In Glennon’s Scouting days “parents never sat in on our Scout patrol meetings. When we had patrol meetings, we planned the camping trips and menus ourselves. We needed the parents for a few things, but we didn’t have so much parental involvement. We were in charge of everything. Today the kids can potentially miss out on the experience of not running things themselves. That helped us gain maturity and confidence.”
Glennon explained how Merion Liberty Troop helped the war effort during World War II by collecting newspapers and cans every week.
However, in the 1960s, the Vietnam era, some people looked down on the Boy Scouts.
“This is pure speculation,” said Jack Myers, vice chair of Merion Liberty Troop’s Troop Committee. “Back then, being or doing anything for the war effort was socially disdained. Some people saw Scouting as a quasi-military organization. That attitude cast a shadow on Scouting for some people. That’s just my opinion.” Meyers continued: “I got so much from being in the Boy Scouts. I’m still involved because my son is in the troop.”

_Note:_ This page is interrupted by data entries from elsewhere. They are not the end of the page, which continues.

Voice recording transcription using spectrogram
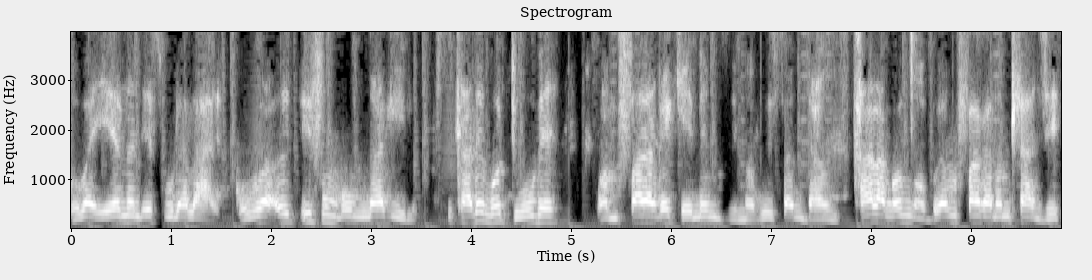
ngoba yena into esibulalayo. Ngoba if umnakile sikhale ngodube wamfaka ngegame enzima kwi-sundowns. Khala ngongcobo uyamfaka namhlanje.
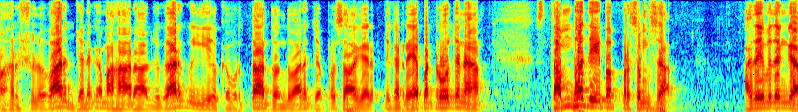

When Bob Bramson was Merion Liberty Troop Scoutmaster in the mid-’70s, he enjoyed seeing the Scouts mature and develop into fine young men. Bramson said: “One boy moved from Puerto Rico to Merion and joined the troop. Camping was a whole new experience for him. On his first camping trip, his feet practically froze because he only owned thin flimsy socks. I lent him some of my thick heavy ones.”
Micah Fay, Merion Liberty Troop’s Assistant Scoutmaster, said that being a member of the troop from 1993 to 2001 gave him the opportunity to explore his adventurous personality.
“On one camping trip we had a nor’easter and my tent blew away,” said Fay. “It was totally awesome.” Those high-adventure camping trips prepared Fay to live off the land in British Columbia, Canada from 2004 to 2007. “I went out there with an axe, saw and a rowboat,” said Fay. “I fished and gathered wild plants for my food.”
Fay came back to share his knowledge with the troop. “I show them what wild plants they can eat, what they can use for medicine, how to build a shelter and how to make fire by rubbing sticks together. I teach them these wilderness skills so that they can survive in the wilderness as well as they can in the city.”
Fay continued: “We have over 40 Scouts in Merion Liberty Troop. That’s about four times as many as when I was in the troop. Now we have more programs for the boys.”
“When I was in the Boy Scouts (Troop 296 in Havertown),” said NBC10 meteorologist Dave Warren, “and got interested in how the weather works, there was nobody to give me any guidance.”
Warren, an Eagle Scout and 1992 Haverford High graduate, and Navy pilot James Brengle help area Scouts earn weather merit badges. Warren said: “We teach interested Scouts by showing them what we do, showing them where we get the weather information and showing them how accessible it is.”
Shallow said that Scouting can sometimes influence a young man’s career choice.
Shallow explained: “Many years ago, Ed Silverman from the Narberth Troop saw a lady having a heart attack. He had earned his first-aid merit badge so he was able to administer CPR. When the paramedics arrived, they said, ‘Good work, kid. You saved that woman’s life.’ Saving the lady’s life influenced Ed to become a doctor.”
To learn more about Merion Liberty Troop go to www.colbsa.org.